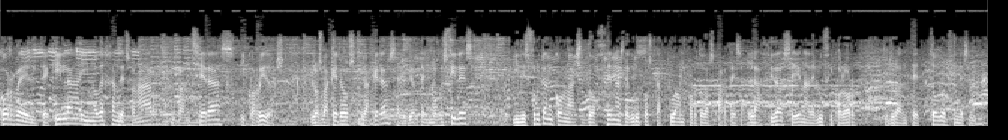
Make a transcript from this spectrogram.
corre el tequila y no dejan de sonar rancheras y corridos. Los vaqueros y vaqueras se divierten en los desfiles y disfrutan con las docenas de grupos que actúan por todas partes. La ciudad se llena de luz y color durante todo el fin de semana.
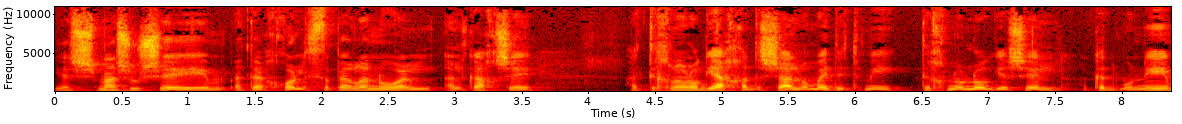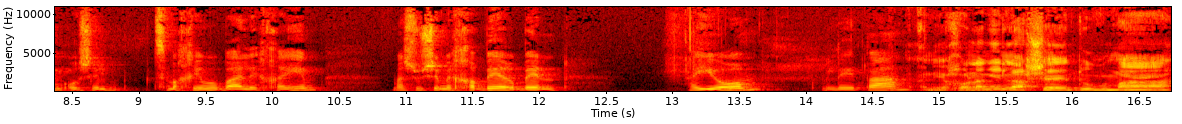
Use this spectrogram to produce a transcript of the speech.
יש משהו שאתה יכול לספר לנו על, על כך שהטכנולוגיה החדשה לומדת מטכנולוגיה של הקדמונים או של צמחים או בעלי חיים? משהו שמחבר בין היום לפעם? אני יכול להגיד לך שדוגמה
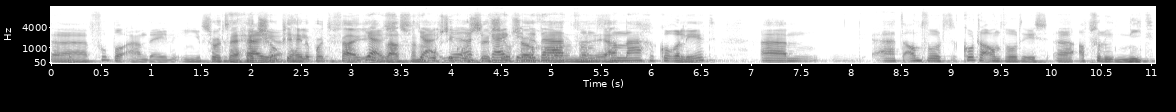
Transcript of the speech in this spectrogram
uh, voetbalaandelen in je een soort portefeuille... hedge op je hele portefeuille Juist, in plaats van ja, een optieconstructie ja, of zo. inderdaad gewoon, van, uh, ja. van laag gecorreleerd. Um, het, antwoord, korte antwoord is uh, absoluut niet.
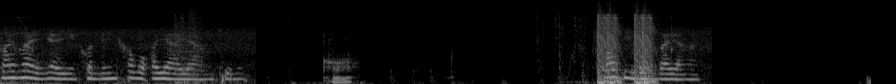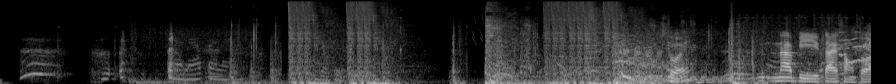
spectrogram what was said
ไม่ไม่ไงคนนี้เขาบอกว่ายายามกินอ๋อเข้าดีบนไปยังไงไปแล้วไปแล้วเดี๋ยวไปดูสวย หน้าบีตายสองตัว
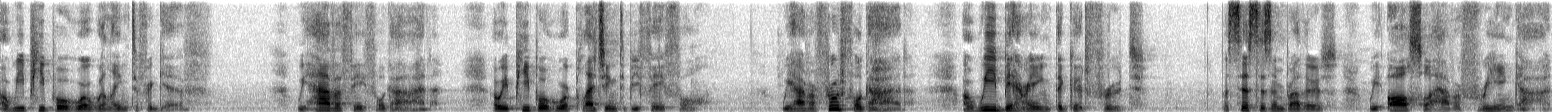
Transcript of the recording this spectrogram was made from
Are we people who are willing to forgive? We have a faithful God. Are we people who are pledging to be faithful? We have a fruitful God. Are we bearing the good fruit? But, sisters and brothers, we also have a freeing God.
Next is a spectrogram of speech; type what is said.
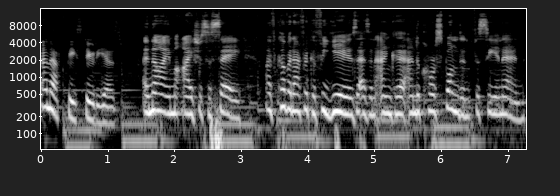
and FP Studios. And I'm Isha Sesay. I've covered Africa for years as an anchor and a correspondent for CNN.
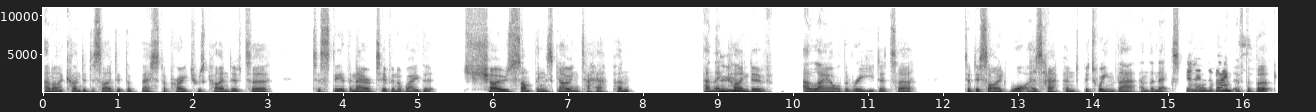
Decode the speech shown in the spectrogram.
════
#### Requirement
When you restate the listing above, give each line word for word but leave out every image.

#### Written solution
Make a transcript from this spectrogram.
corre el tequila y no dejan de sonar rancheras y corridos. Los vaqueros y vaqueras se divierten en los desfiles y disfrutan con las docenas de grupos que actúan por todas partes. La ciudad se llena de luz y color durante todo el fin de semana.
Use this spectrogram to produce a transcript of the speech.
יש משהו שאתה יכול לספר לנו על, על כך שהטכנולוגיה החדשה לומדת מטכנולוגיה של הקדמונים או של צמחים או בעלי חיים? משהו שמחבר בין היום לפעם? אני יכול להגיד לך שדוגמה
Transcript of the speech in this spectrogram
uh, voetbalaandelen in je een soort portefeuille... hedge op je hele portefeuille Juist, in plaats van ja, een optieconstructie ja, of zo. inderdaad gewoon, van, uh, ja. van laag gecorreleerd. Um, het, antwoord, korte antwoord is uh, absoluut niet.
spectrogram what was said
ไม่ไม่ไงคนนี้เขาบอกว่ายายามกินอ๋อเข้าดีบนไปยังไงไปแล้วไปแล้วเดี๋ยวไปดูสวย หน้าบีตายสองตัว
Transcript of the recording this spectrogram was made from
Are we people who are willing to forgive? We have a faithful God. Are we people who are pledging to be faithful? We have a fruitful God. Are we bearing the good fruit? But, sisters and brothers, we also have a freeing God.
Next is a spectrogram of speech; type what is said.
and FP Studios. And I'm Isha Sesay. I've covered Africa for years as an anchor and a correspondent for CNN.
Decode the speech shown in the spectrogram.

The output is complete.